Since the start of the AIP, over 1,000 wild horses and burros have been funneled to kill pens and slaughter auctions. Eyewitnesses have reported hearing adopters declare that they only adopted animals for the $1,000 incentive. In a May 2021 exposé, the New York Times reported that an AIP adopter stated, “It’s economics . . . . I can make about $800 putting a calf on my land for a year. With horses, I made $1,000, then turned around and sold them for $500.” 

The burden on wild horse rescues 

Mustang sanctuaries are prime examples of successful adoptions. With a heavy emphasis on reuniting family bands and saving wild horses or burros from slaughter, rescue facilities, such as Windwalker Ridge Mustang Sanctuary, Freedom Reigns, Montgomery Creek Ranch, Skydog Sanctuary, For the Love of Aria, and RJF Equine, offer the animals safe haven. 

But, many wild horse and burro rescue operations are bearing the brunt of the BLM’s irresponsible cash incentive policy by paying extraordinarily inflated prices (or bail) to save these American icons from slaughter in foreign abattoirs. Kill buyers know that the public does not want wild horses and burros sold for commercial processing. They increase the bail to unattainable amounts, leaving privately-funded rescues scrambling to raise funds before the animals are shipped to slaughter.

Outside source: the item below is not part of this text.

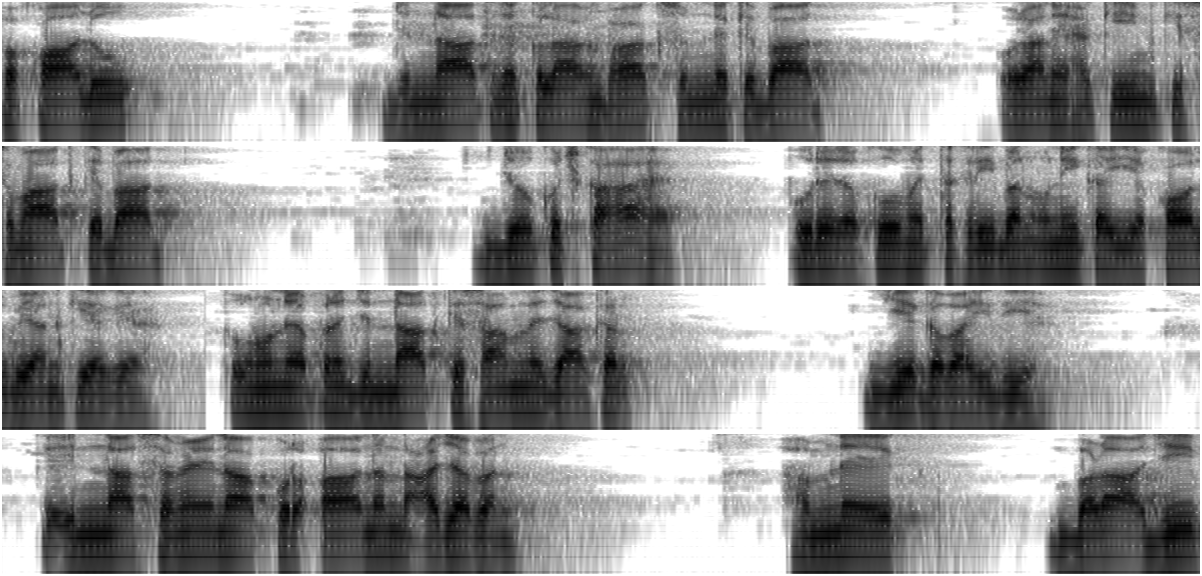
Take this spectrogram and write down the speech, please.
فقالو، جنات نے کلام پاک سننے کے بعد قرآن حکیم کی سماعت کے بعد جو کچھ کہا ہے، پورے رقوع میں تقریباً انہیں کا یہ قول بیان کیا گیا ہے۔ تو انہوں نے اپنے جنات کے سامنے جا کر یہ گواہی دی ہے کہ انا سمعنا قرآن عجباً۔ ہم نے ایک بڑا عجیب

There is a better way: Veterinary vouchers

The BLM’s AIP must be reformed by eliminating cash incentives and instead offering veterinary vouchers—a solution that has gained broad support from stakeholders—to offset the initial care of a wild horse or burro. 

These vouchers are a win-win solution that will (1) help the BLM achieve its adoption program goals, (2) provide adopters with financial support, since all adopted animals will require veterinary care as part of responsible equine ownership, and (3) help ensure that horses and burros don't end up in the slaughter pipeline, ultimately restoring the public’s faith in the adoption program.

Fertility control

The BLM has significantly increased its removal operations—in Fiscal Year 2022 alone, the agency captured and confined over 19,000 wild horses and burros in already crowded holding facilities, spending over $93 million in roundup and holding costs. The AIP was intended to increase adoption rates in the face of a growing off-range population, yet it has created more problems than it solved. 

Fertility control is a proven method to decrease population growth of wild horses and burros in the wild, which, over time, would reduce the need for expensive and often inhumane helicopter roundups. We can better protect equine families and reduce the need for costly, cruel roundups and a flawed federal adoption program by investing in proven fertility management solutions.

Public education

Americans are becoming aware of the problems with the AIP and the unscrupulous adopters and auction operators that profit from sending wild horses and burros into the slaughter pipeline after title passes. The irresponsible behavior of these bad actors tarnishes a program that could help the majority of captured wild horses and burros go to good homes. 

Prospective adopters also need to understand what it means to take on an untamed wild horse or burro. Adoption requires serious financial resources, proper training, and equine infrastructure, such as fencing, corrals, shelter, food and water, to ensure the animal is properly cared for on its journey from a wild to a domesticated animal.

AWHC urges the BLM and Congress to— 

  • replace the AIP’s $1,000 cash incentive with a veterinary voucher that would benefit both animal and adopter; 
  • dedicate more of the BLM Wild Horse and Burro Program budget to proven fertility solutions; and 
  • create a more rigorous adoption process, including screening of potential adopters.

AWHC supports and encourages the responsible adoption of wild horses and burros by responsible owners, and continues to advocate for improvements in the BLM’s Wild Horse and Burro Program.